= Exercise input =
▽

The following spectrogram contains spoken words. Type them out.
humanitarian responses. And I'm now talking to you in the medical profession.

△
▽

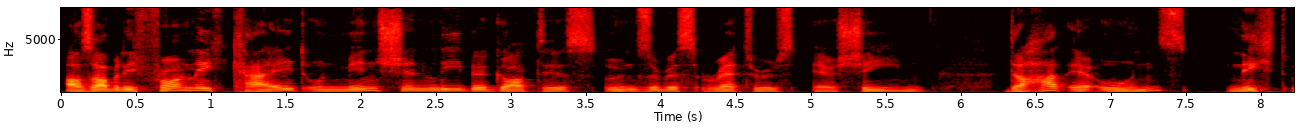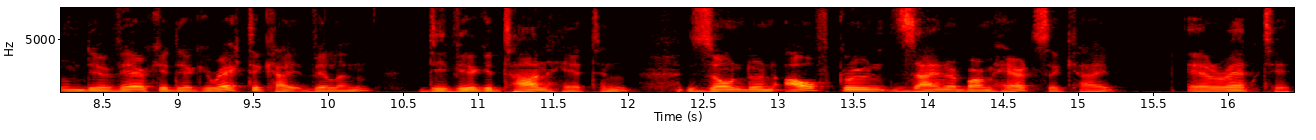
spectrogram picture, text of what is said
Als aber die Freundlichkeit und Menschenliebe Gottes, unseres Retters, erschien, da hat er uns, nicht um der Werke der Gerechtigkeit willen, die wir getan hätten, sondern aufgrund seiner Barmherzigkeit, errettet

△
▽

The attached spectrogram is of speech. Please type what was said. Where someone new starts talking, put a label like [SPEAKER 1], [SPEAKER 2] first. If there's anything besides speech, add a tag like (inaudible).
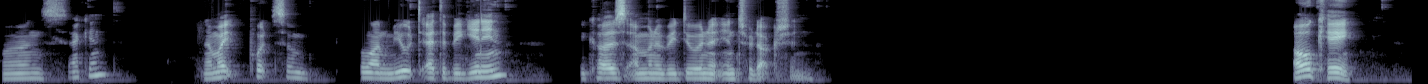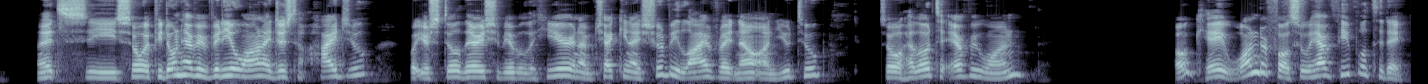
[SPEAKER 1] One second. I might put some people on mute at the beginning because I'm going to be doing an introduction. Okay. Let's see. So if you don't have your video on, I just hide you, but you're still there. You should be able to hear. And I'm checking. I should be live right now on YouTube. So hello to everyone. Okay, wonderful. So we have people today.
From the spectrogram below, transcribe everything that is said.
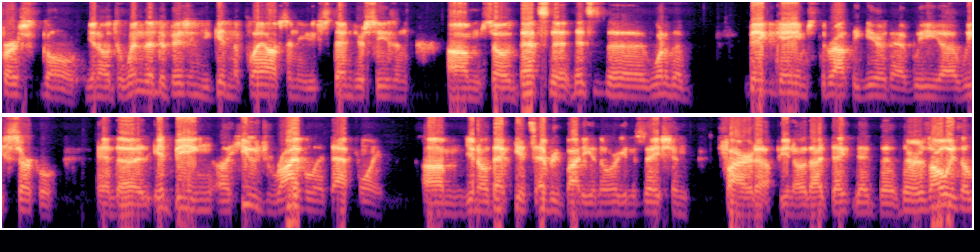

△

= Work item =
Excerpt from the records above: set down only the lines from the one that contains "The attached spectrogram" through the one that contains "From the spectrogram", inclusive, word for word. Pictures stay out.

= Final answer =
The attached spectrogram is of speech. Please type what was said. Where someone new starts talking, put a label like [SPEAKER 1], [SPEAKER 2] first. If there's anything besides speech, add a tag like (inaudible).
[SPEAKER 1] One second. I might put some people on mute at the beginning because I'm going to be doing an introduction. Okay. Let's see. So if you don't have your video on, I just hide you, but you're still there. You should be able to hear. And I'm checking. I should be live right now on YouTube. So hello to everyone. Okay, wonderful. So we have people today.
From the spectrogram below, transcribe everything that is said.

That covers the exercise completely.